the Patriots fans would learn their lesson when Belichick decides to let a player go a year
too early rather than a year too late.

He was the guy who cut Bernie Kosar, the most popular player in Browns history outside
of Jim Brown, and replaced him with Vinny Testaverde. Belichick was the guy who told Drew Bledsoe, a franchise quarterback on his way to the Hall of Fame before Mo Lewis knock
him out, to take a seat in favor of an untested QB named Tom Brady.

I've heard people say that Belichick is just a .500 coach without Brady. That's totally
absurd, but if you want to believe that argument, then you can say the same thing about
Chuck Knoll, Tom Landry, Bill Walsh, and Don Shula. I'm sure if they didnt have
Terry Bradshaw, Roger Staubach, Joe Montana, Steve Young, Bob Griese, and Dan
Marino, there's a good chance they wouldn't have been the coaches they were.

The key is finding those franchise quarterbacks. Nearly every team passed on Brady
six, I repeat, SIX times before the Patriots drafted him. Belichick had a franchise
QB in Bledsoe, but saw something in Brady that made his say good-bye to Bledsoe.

He knew. That's the genius of Belichick. He knew that Edelman could replace the
production of Welker. Yes, he knew.  He knew the team could once again overcome
injuries to All-Pro players.

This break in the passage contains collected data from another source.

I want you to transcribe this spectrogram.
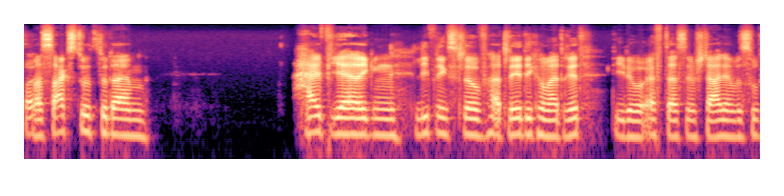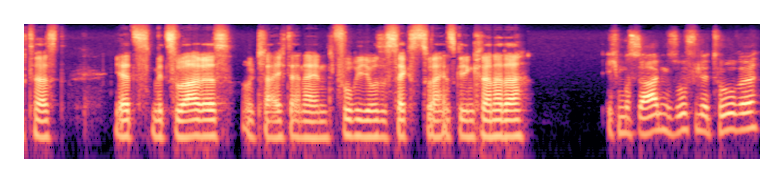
Was sagst du zu deinem halbjährigen Lieblingsclub Atletico Madrid, die du öfters im Stadion besucht hast, jetzt mit Suarez und gleich dann ein furioses 6 zu 1 gegen Granada? Ich muss sagen, so viele Tore.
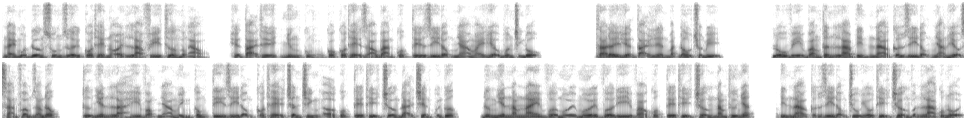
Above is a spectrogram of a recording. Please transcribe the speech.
này một đường xuống dưới có thể nói là phi thường ảo, hiện tại thế nhưng cũng có có thể giáo bản quốc tế di động nhà máy hiệu buôn trình độ. Ta đây hiện tại liền bắt đầu chuẩn bị. Lỗ vĩ băng thân là tín nạ cơn di động nhãn hiệu sản phẩm giám đốc, tự nhiên là hy vọng nhà mình công ty di động có thể chân chính ở quốc tế thị trường đại triển quyền cước đương nhiên năm nay vừa mới mới vừa đi vào quốc tế thị trường năm thứ nhất, tin nào cỡ di động chủ yếu thị trường vẫn là quốc nội.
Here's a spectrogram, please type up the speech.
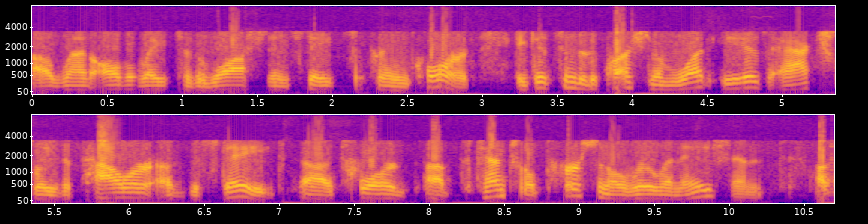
uh, went all the way to the Washington State Supreme Court. It gets into the question of what is actually the power of the state uh, toward uh, potential personal ruination of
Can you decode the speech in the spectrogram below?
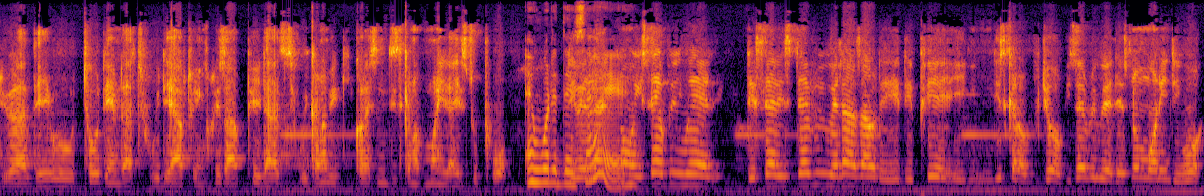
the other day, we told them that we they have to increase our pay. That we cannot be collecting this kind of money that is too poor. And what did they were say? Like, no, it's everywhere. They said it's everywhere. That's how they, they pay in this kind of job. It's everywhere. There's no money in the work.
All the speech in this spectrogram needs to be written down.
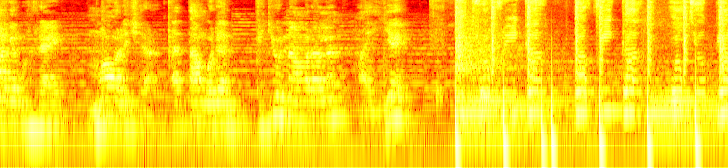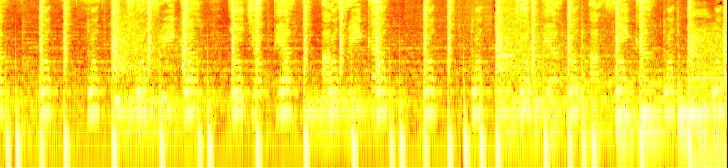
አገልግሎት ላይ ማዋል ይችላል። ቀጥታም ወደ ቪዲዮ እናመራለን። አየ África, Etiopía, África, Etiopía, África, Etiopía, África.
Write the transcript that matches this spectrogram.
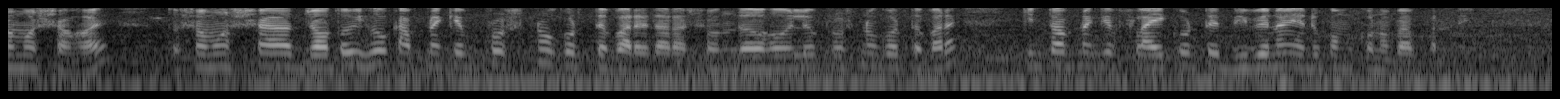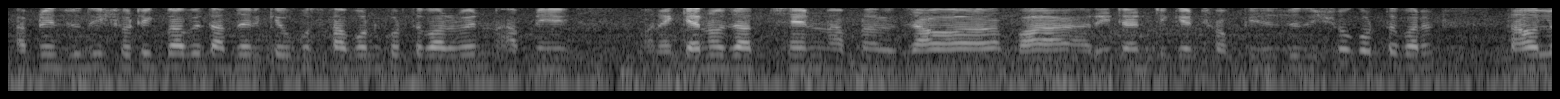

This is his team, his system, his way. Belichick had all those great assistant coaches
and  player personnel guys but once they went out on their own, they were nothing.
Eric Mangini, Charlie Weis, Romeo Crennel,  Josh McDaniels, and Scott Pioli were
supposed to be the next big things (and Belichicks), but they flopped when they
became the men in charge.

It's further proof of Belichick's genius. Coaches and players come and go, but Belichick
is the one constant, as well as Brady, the guy Belichick found and groomed for greatness.

It's the genius of Belichick. Pure genius.